Because Ziwe’s comedy does lead with the elements of anxiety that stand-ups and comedy writers so often attempt to more subtly address in their comedy or bury altogether, it is easy to forget that her frontloading of the discomfort is her way of bringing people together. Finding her own peace in the comedic chaos she conjures. I was curious about how Ziwe navigates the pressure to be “on”—to make work and music that feels authentic to herself without feeling pressure to pander to whatever flavor of Twitter irony is popular this month. To my delight, she spoke about James Baldwin.
Baldwin made an appearance on a 1969 episode of the Dick Cavett show. Clips from the segment are featured in the Oscar nominated 2016 documentary I Am Not Your Negro.
In the interview Cavett nervously, caucasiously remarks that James Baldwin must frequently be asked “why aren’t the Negroes optimistic” considering the proliferation of Black mayors, popular artists, etc. Baldwin replies that this optimism white Americans keep waiting for Blacks in America to have is a myth and that the real question is “what’s going to happen to this country?”
What Ziwe appreciates so much about this interview, she tells me, is that “the conversation he’s having still feels relevant today even though it was literally several decades ago.” The allure of internet fame or the spectacle of comedic trolling is not Ziwe’s compass. Rather, like Baldwin, she aims to provide the kind of social commentary and cultural analysis that still feels prescient decades from now. “I can’t predict what the trends are going to be in a year or ten. All I can do is make art that feels important today with the hopes that importance still carries weight in a decade or two. When you focus on making art and work that has more meaning than just the trend that’s when you really hit the sweet spot.”

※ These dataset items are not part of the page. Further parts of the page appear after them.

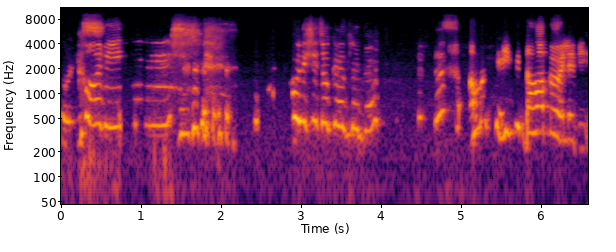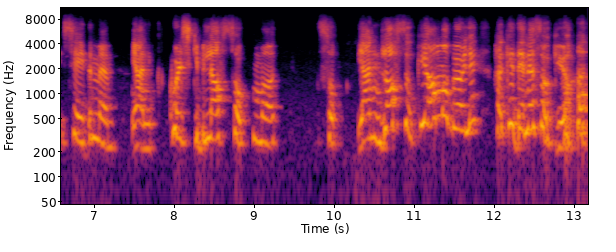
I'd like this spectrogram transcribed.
Koriş. Koriş. Koriş'i çok özledim. Ama Seyfi daha böyle bir şey değil mi? Yani Koriş gibi laf sokma. Sok, yani laf sokuyor ama böyle hak edene sokuyor.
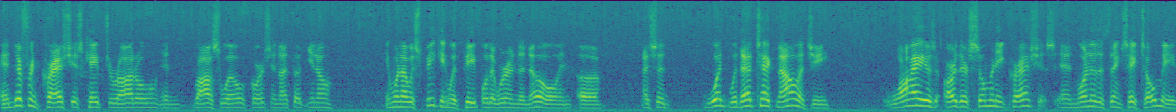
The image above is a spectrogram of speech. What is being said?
and different crashes, Cape Girardeau and Roswell, of course. And I thought, you know, and when I was speaking with people that were in the know, and uh, I said, what with that technology, why is are there so many crashes? And one of the things they told me,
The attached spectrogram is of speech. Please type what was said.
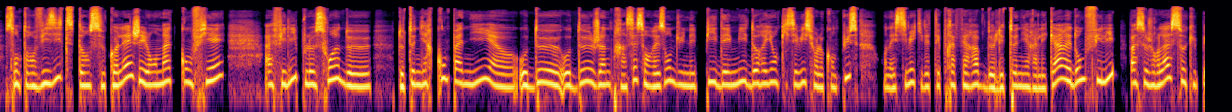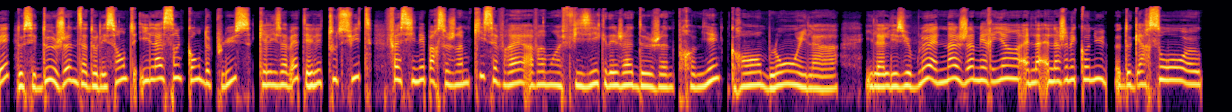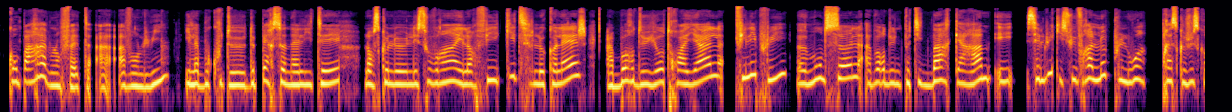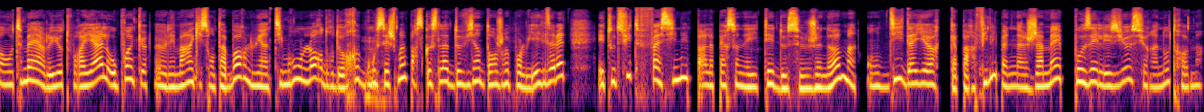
sont en visite dans ce collège et on a confié à Philippe le soin de, tenir compagnie euh, aux deux, jeunes princesses en raison d'une épidémie d'oreillons qui sévit sur le campus. On a estimé qu'il était préférable de les tenir à l'écart et donc Philippe va ce jour-là s'occuper de ces deux jeunes adolescentes. Il a cinq ans de plus qu'Elisabeth et elle est tout de suite fascinée par ce jeune homme qui, c'est vrai, a vraiment un physique déjà de jeune premier. Grand, blond, il a, les yeux bleus n'a jamais rien, elle n'a jamais connu de garçon euh, comparable en fait avant lui. Il a beaucoup de, personnalité. Lorsque les souverains et leurs filles quittent le collège à bord du yacht royal, Philippe lui euh, monte seul à bord d'une petite barque à rame et c'est lui qui suivra le plus loin presque jusqu'en haute mer le yacht royal, au point que euh, les marins qui sont à bord lui intimeront l'ordre de rebrousser chemin parce que cela devient dangereux pour lui. Elisabeth est tout de suite fascinée par la personnalité de ce jeune homme. On dit d'ailleurs qu'à part Philippe, elle n'a jamais posé les yeux sur un autre homme.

Her note on dancing to the comedic rhythm of her own drum makes sense considering that Baited and the resulting attention she gained for talking about race during bummer summer—our first pandemic summer, which was also plagued with the high profile Black deaths of George Floyd, Breonna Taylor, and Oluwatoyin Salua, among others—comes after years of uploading this distinctly Ziwe style of comedy videos to her YouTube page. “I let my art grow as I grow as a person. So with Baited and my YouTube series and Instagram Live series, these are all variations that I have been doing for literal years. And then suddenly it meets a historic moment and it feels topical even though it was created five, six, seven years ago. So I’m not looking to chase trends with my art. I’m looking to hit subjects that affect our lives now and forevermore.”
Now that Ziwe does have our attention between her Showtime series and an in-progress book of essays titled The Book of Ziwe, we all get to belly laugh and intermittently wince at what she refers to as her “sarcastic, acerbic wit.” And lucky us. Showtime generously granted me access to clips from ZIWE. Although I am not allowed to discuss the premise or delivery of any of these sketches or songs with specificity I will say that the show is cutting and clever and generated the sense of catharsis within me that Ziwe spoke of striving for herself. When discussing her aims for the show and the discourse she hopes to generate Ziwe asserts, “I’m trying to facilitate a world in which it’s okay to talk about race and not have all the right answers—but being open and willing to grow and learn. That’s my intention. But ultimately it’s all about comedy. So if I am not funny, I am not really doing my job. First and foremost make people laugh and then ease them into these conversations that are at the genetic make-up of our country.”
Adesola Thomas is a screenwriter and culture writer. She loves talking about Annette Benning’s performance in 20th Century Women and making lasagna. You can follow her on Twitter.